For the entries that follow, retype exactly the lines from the one containing "Can you get" to the one containing "Write the text", inclusive, and only those. Images stay out of the copy.
Top of Extracted records
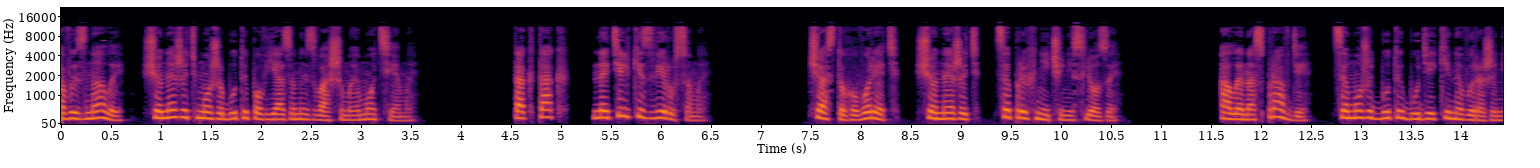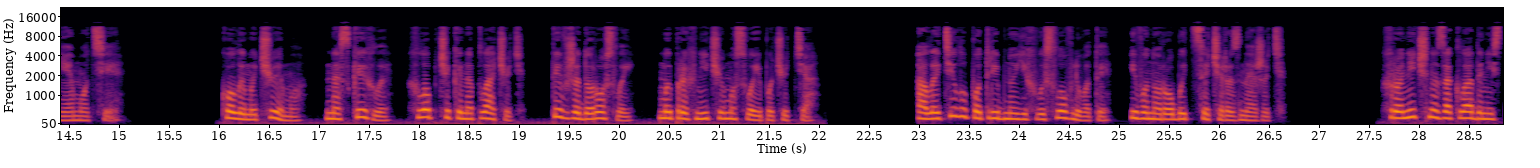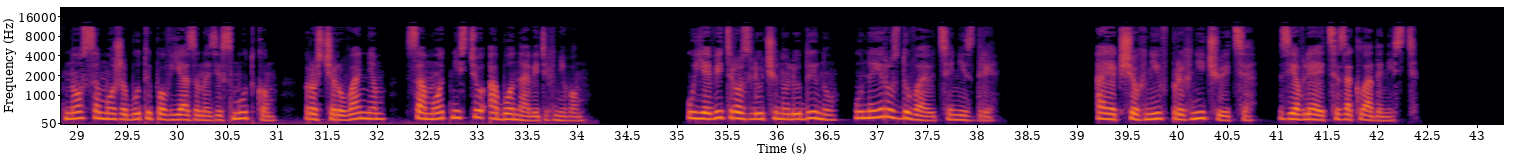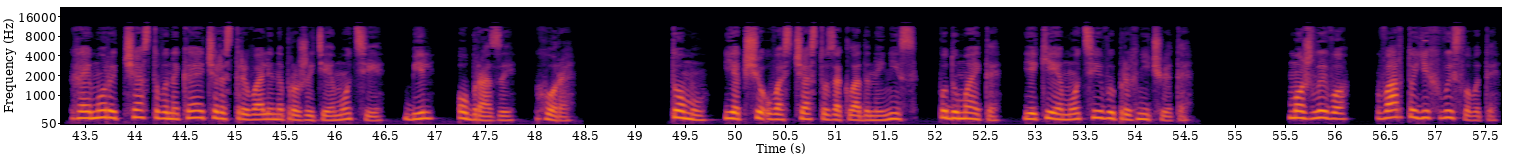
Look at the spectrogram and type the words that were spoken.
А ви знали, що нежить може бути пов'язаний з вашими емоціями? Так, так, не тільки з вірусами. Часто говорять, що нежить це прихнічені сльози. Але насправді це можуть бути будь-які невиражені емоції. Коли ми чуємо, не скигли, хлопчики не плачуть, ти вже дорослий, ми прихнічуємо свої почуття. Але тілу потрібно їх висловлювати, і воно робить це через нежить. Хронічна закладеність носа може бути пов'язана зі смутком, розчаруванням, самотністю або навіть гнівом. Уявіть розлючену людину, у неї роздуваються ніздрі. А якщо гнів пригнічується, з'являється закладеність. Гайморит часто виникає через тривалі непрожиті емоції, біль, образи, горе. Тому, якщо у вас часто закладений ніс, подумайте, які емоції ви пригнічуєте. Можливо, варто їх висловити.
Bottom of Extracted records
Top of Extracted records
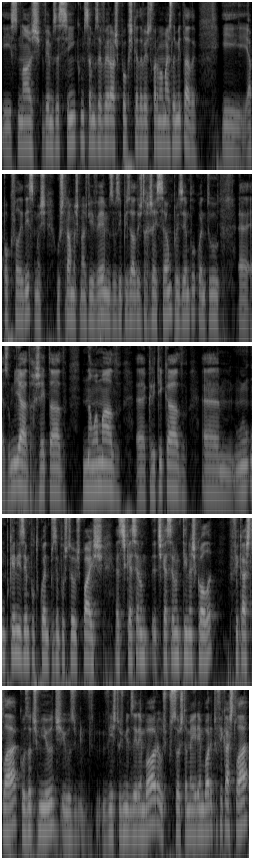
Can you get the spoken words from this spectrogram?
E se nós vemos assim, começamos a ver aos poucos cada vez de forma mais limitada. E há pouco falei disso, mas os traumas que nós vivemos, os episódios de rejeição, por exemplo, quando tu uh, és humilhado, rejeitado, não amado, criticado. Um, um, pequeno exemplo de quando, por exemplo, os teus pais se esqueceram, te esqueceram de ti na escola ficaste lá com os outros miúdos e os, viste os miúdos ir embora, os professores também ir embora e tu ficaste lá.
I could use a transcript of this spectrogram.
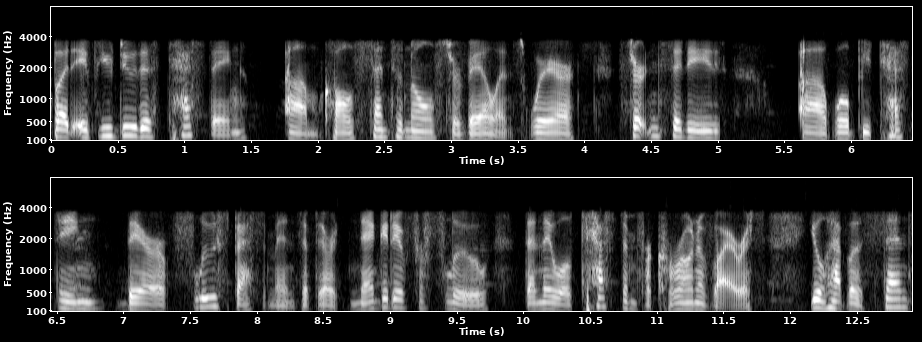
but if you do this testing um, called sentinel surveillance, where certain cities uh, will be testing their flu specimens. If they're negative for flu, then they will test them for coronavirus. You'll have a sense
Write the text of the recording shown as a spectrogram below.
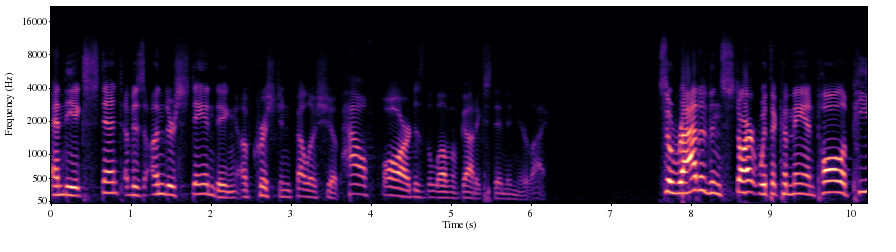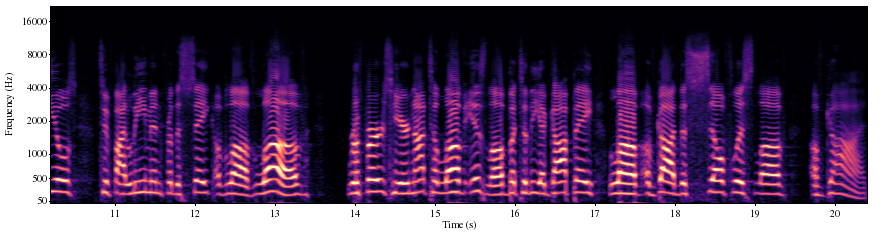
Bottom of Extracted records
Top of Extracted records
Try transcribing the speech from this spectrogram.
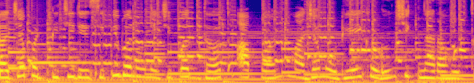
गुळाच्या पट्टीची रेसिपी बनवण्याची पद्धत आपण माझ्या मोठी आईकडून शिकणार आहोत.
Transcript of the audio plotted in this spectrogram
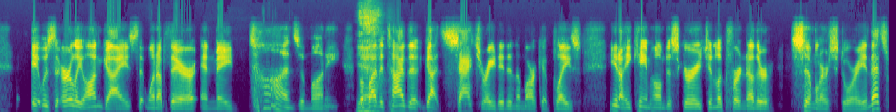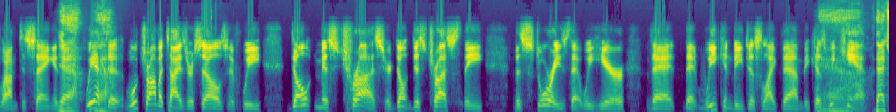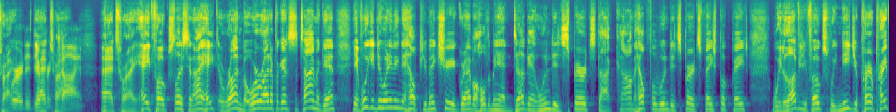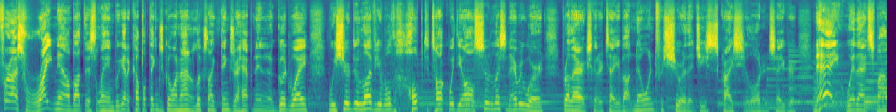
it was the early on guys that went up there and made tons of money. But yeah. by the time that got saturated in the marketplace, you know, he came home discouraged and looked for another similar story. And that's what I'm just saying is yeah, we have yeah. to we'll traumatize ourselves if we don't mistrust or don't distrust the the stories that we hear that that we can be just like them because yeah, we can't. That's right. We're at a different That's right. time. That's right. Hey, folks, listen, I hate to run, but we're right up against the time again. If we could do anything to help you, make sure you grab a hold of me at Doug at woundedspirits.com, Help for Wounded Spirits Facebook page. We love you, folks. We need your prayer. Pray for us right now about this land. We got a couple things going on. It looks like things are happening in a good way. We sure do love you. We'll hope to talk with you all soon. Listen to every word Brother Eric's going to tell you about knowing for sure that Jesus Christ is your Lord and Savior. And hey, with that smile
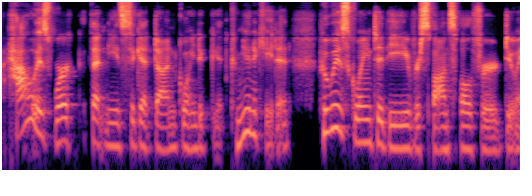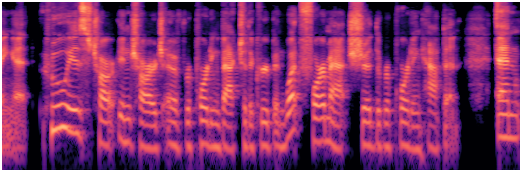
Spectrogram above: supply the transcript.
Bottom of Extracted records
■ Answer section:
Can you get the spoken words from this spectrogram?
E se nós vemos assim, começamos a ver aos poucos cada vez de forma mais limitada. E há pouco falei disso, mas os traumas que nós vivemos, os episódios de rejeição, por exemplo, quando tu uh, és humilhado, rejeitado, não amado, criticado. Um, um, pequeno exemplo de quando, por exemplo, os teus pais se esqueceram, te esqueceram de ti na escola ficaste lá com os outros miúdos e os, viste os miúdos ir embora, os professores também ir embora e tu ficaste lá.
I could use a transcript of this spectrogram.
but if you do this testing um, called sentinel surveillance, where certain cities uh, will be testing their flu specimens. If they're negative for flu, then they will test them for coronavirus. You'll have a sense
Write the text of the recording shown as a spectrogram below.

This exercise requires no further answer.